TASK REQUIREMENTS -
Could you print the data that follows exactly as given?

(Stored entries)
▬▬▬

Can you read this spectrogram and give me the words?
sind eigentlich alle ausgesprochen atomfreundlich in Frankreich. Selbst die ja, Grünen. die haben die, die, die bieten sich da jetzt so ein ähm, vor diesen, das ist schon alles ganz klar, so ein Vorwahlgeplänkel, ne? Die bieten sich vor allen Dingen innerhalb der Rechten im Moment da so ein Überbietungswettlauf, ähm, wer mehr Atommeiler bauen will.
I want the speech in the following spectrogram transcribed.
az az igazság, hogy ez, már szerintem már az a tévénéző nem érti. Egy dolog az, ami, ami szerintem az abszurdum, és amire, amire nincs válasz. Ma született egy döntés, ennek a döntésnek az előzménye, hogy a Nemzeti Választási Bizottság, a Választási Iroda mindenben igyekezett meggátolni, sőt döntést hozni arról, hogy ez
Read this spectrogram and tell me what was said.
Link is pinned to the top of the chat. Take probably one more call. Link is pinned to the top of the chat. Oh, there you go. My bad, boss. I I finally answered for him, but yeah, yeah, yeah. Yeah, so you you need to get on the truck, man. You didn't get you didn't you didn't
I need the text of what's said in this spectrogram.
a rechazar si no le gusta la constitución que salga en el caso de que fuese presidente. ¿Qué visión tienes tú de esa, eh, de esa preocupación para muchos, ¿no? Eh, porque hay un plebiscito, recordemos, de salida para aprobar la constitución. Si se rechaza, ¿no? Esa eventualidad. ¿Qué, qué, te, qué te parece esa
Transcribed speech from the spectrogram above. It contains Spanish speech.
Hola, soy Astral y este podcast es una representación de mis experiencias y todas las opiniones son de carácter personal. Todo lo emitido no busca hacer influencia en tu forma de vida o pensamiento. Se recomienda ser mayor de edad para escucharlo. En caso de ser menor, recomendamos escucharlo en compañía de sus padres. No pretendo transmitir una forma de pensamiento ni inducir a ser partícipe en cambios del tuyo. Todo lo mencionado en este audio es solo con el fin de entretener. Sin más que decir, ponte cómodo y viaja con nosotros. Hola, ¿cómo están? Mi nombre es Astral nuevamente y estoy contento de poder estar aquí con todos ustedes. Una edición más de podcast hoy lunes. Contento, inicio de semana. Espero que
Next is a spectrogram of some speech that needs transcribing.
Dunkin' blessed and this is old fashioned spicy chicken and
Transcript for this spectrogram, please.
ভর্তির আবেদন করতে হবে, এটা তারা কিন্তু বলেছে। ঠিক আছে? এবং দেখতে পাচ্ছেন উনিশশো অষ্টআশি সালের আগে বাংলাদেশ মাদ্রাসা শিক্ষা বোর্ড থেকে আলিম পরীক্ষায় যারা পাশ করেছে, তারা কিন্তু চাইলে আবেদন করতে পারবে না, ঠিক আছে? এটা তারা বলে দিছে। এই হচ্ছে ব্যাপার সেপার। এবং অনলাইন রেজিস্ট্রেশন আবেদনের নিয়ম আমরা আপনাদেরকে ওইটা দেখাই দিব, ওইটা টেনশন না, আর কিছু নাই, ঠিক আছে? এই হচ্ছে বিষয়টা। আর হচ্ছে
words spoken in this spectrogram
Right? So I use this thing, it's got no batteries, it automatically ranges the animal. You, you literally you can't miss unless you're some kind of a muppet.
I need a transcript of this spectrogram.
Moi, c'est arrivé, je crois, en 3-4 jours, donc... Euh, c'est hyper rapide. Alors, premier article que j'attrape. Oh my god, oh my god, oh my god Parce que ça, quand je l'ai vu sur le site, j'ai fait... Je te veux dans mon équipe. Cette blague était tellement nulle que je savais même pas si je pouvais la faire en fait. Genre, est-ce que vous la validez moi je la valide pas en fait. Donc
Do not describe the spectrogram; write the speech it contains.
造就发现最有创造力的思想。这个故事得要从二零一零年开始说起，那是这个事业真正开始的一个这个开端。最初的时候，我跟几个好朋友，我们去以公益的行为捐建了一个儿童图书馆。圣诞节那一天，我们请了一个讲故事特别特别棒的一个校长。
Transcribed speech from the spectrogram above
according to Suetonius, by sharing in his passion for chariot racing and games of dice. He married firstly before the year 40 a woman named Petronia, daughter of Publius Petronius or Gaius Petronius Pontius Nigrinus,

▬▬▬

RESULT BELOW -
Can you read this spectrogram and give me the words?
sind eigentlich alle ausgesprochen atomfreundlich in Frankreich. Selbst die ja, Grünen. die haben die, die, die bieten sich da jetzt so ein ähm, vor diesen, das ist schon alles ganz klar, so ein Vorwahlgeplänkel, ne? Die bieten sich vor allen Dingen innerhalb der Rechten im Moment da so ein Überbietungswettlauf, ähm, wer mehr Atommeiler bauen will.
I want the speech in the following spectrogram transcribed.
az az igazság, hogy ez, már szerintem már az a tévénéző nem érti. Egy dolog az, ami, ami szerintem az abszurdum, és amire, amire nincs válasz. Ma született egy döntés, ennek a döntésnek az előzménye, hogy a Nemzeti Választási Bizottság, a Választási Iroda mindenben igyekezett meggátolni, sőt döntést hozni arról, hogy ez
Read this spectrogram and tell me what was said.
Link is pinned to the top of the chat. Take probably one more call. Link is pinned to the top of the chat. Oh, there you go. My bad, boss. I I finally answered for him, but yeah, yeah, yeah. Yeah, so you you need to get on the truck, man. You didn't get you didn't you didn't
I need the text of what's said in this spectrogram.
a rechazar si no le gusta la constitución que salga en el caso de que fuese presidente. ¿Qué visión tienes tú de esa, eh, de esa preocupación para muchos, ¿no? Eh, porque hay un plebiscito, recordemos, de salida para aprobar la constitución. Si se rechaza, ¿no? Esa eventualidad. ¿Qué, qué, te, qué te parece esa
Transcribed speech from the spectrogram above. It contains Spanish speech.
Hola, soy Astral y este podcast es una representación de mis experiencias y todas las opiniones son de carácter personal. Todo lo emitido no busca hacer influencia en tu forma de vida o pensamiento. Se recomienda ser mayor de edad para escucharlo. En caso de ser menor, recomendamos escucharlo en compañía de sus padres. No pretendo transmitir una forma de pensamiento ni inducir a ser partícipe en cambios del tuyo. Todo lo mencionado en este audio es solo con el fin de entretener. Sin más que decir, ponte cómodo y viaja con nosotros. Hola, ¿cómo están? Mi nombre es Astral nuevamente y estoy contento de poder estar aquí con todos ustedes. Una edición más de podcast hoy lunes. Contento, inicio de semana. Espero que
Next is a spectrogram of some speech that needs transcribing.
Dunkin' blessed and this is old fashioned spicy chicken and
Transcript for this spectrogram, please.
ভর্তির আবেদন করতে হবে, এটা তারা কিন্তু বলেছে। ঠিক আছে? এবং দেখতে পাচ্ছেন উনিশশো অষ্টআশি সালের আগে বাংলাদেশ মাদ্রাসা শিক্ষা বোর্ড থেকে আলিম পরীক্ষায় যারা পাশ করেছে, তারা কিন্তু চাইলে আবেদন করতে পারবে না, ঠিক আছে? এটা তারা বলে দিছে। এই হচ্ছে ব্যাপার সেপার। এবং অনলাইন রেজিস্ট্রেশন আবেদনের নিয়ম আমরা আপনাদেরকে ওইটা দেখাই দিব, ওইটা টেনশন না, আর কিছু নাই, ঠিক আছে? এই হচ্ছে বিষয়টা। আর হচ্ছে
words spoken in this spectrogram
Right? So I use this thing, it's got no batteries, it automatically ranges the animal. You, you literally you can't miss unless you're some kind of a muppet.
I need a transcript of this spectrogram.
Moi, c'est arrivé, je crois, en 3-4 jours, donc... Euh, c'est hyper rapide. Alors, premier article que j'attrape. Oh my god, oh my god, oh my god Parce que ça, quand je l'ai vu sur le site, j'ai fait... Je te veux dans mon équipe. Cette blague était tellement nulle que je savais même pas si je pouvais la faire en fait. Genre, est-ce que vous la validez moi je la valide pas en fait. Donc
Do not describe the spectrogram; write the speech it contains.
造就发现最有创造力的思想。这个故事得要从二零一零年开始说起，那是这个事业真正开始的一个这个开端。最初的时候，我跟几个好朋友，我们去以公益的行为捐建了一个儿童图书馆。圣诞节那一天，我们请了一个讲故事特别特别棒的一个校长。
Transcribed speech from the spectrogram above
according to Suetonius, by sharing in his passion for chariot racing and games of dice. He married firstly before the year 40 a woman named Petronia, daughter of Publius Petronius or Gaius Petronius Pontius Nigrinus,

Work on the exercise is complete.